|International Classification||A63B53/14, B25G1/00, B62K21/26, A01K87/08, B63H16/04|
|Cooperative Classification||B25G1/00, B62K21/26, A01K87/08, B63H16/04, Y10S16/12, A63B53/14|

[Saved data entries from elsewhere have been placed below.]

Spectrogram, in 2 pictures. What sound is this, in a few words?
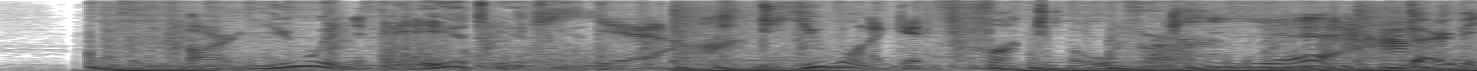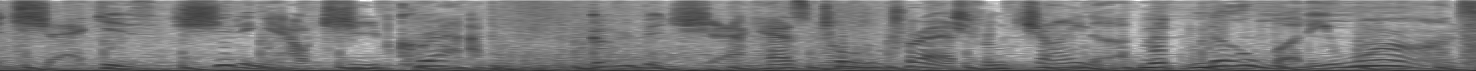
Commercial; Garbage Shack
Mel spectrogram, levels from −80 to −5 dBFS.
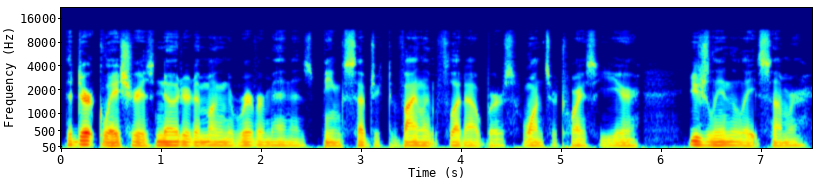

|European Classification||B25G1/00, B63H16/04, B62K21/26, A01K87/08, A63B53/14|